We awoke to the wonderful call of the alarm bird, known for waking many sleepy teens up. Around 6, we arrived to the dining hall to see many birds flying around. The kitchen people put out chopped fruit onto a table, which attracted many different birds. Among the birds were about a dozen tanagers, a sparrow or two, and the national bird, the Gray-Colored Robin.
After a breakfast of rice and beans, we prepared for a morning tour of the garden. Our guide, Rodo, met us at the steps. A few of us grabbed bamboo walking sticks (not the bug) and we set off through the garden.

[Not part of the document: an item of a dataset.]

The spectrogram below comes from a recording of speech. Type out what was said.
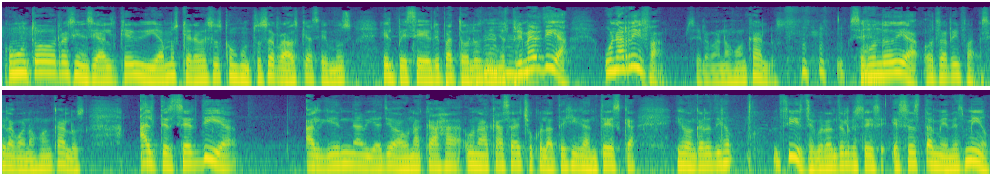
conjunto residencial que vivíamos, que eran esos conjuntos cerrados que hacemos el pesebre para todos los niños. Primer día, una rifa, se la ganó Juan Carlos. Segundo día, otra rifa, se la ganó Juan Carlos. Al tercer día, alguien había llevado una caja, una casa de chocolate gigantesca y Juan Carlos dijo, sí, seguramente lo que usted dice, eso también es mío.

The garden is a very diverse collection of plants, from the native bromeliads to the exotic fig tree. Among the critters we saw were a humongous snail, twice the size of an American dollar coin, and several furry agoutis.
We eventually reached a lookout point in the garden where we could see a bunch of mountains on the distance. Mr. Willard experimented with the panoramic setting on his camera while the rest of us admired the view from the clearing. However, one of the most interesting things about the spot was the butterfly that landed on Mr. Willard’s shirt. We nicknamed it “88″ because the design on the wing resembles a “88.”
After a delicious lunch of fried rice with meat, we began our exploration of the forest. Rodo was very knowledgable of the area and Dora the Explorer. There were three species of invasive plants: a banana plant, a ginger plant, and a ground-dwelling plant with white and green leaves. A few of us were allowed to chop up the invasive species with a machete Rodo brought with him.
We then went to the bird tower, about 15 meters up. It was a very scenic view, although the feeling of being above the canopy was quite unsettling.
We eventually reached a point where Rodo had to return to help another group that was coming in. We walked a few hundred meters and saw a humongous strangler fig. The tree it was attached to was long dead, but the strangler fig itself looked like it could be a tree.
We then spent about ten minutes swinging around on a vine. Eric and Will were quite the swingers, though Mr. Willard’s technique left something to be desired. Eventually, we reluctantly left the vine to see…. this:
A snake! It was either a false fer-de-lance, or a real one. The real one is very poisonous, so a few of us started panicking. The more levelheaded ones took pictures and waited for the snake to leave. We left the snake and came to a small stream. I decided, as an extremely reckless adventurer, to cross the river to get to the mossy rocks. Of course, as soon as I got on the mossy rocks… I fell into the river. Luckily, only my pants were wet, but the humor in the situation made up for the potential rash.
We returned to the cabins and got ready for dinner. Dinner was noodles, garlic bread, and cooked zucchini. We then had a lesson on ecological restoration. One interesting attempt at restoring forests was the Orange Project. A juice company called Del Oro made an agreement with an industrial company so that the orange peels and pulp would be dumped in a field to attract birds to help fertilize the area. It was a success, before it had to come to a close due to legal issues.
More of our favorite comic: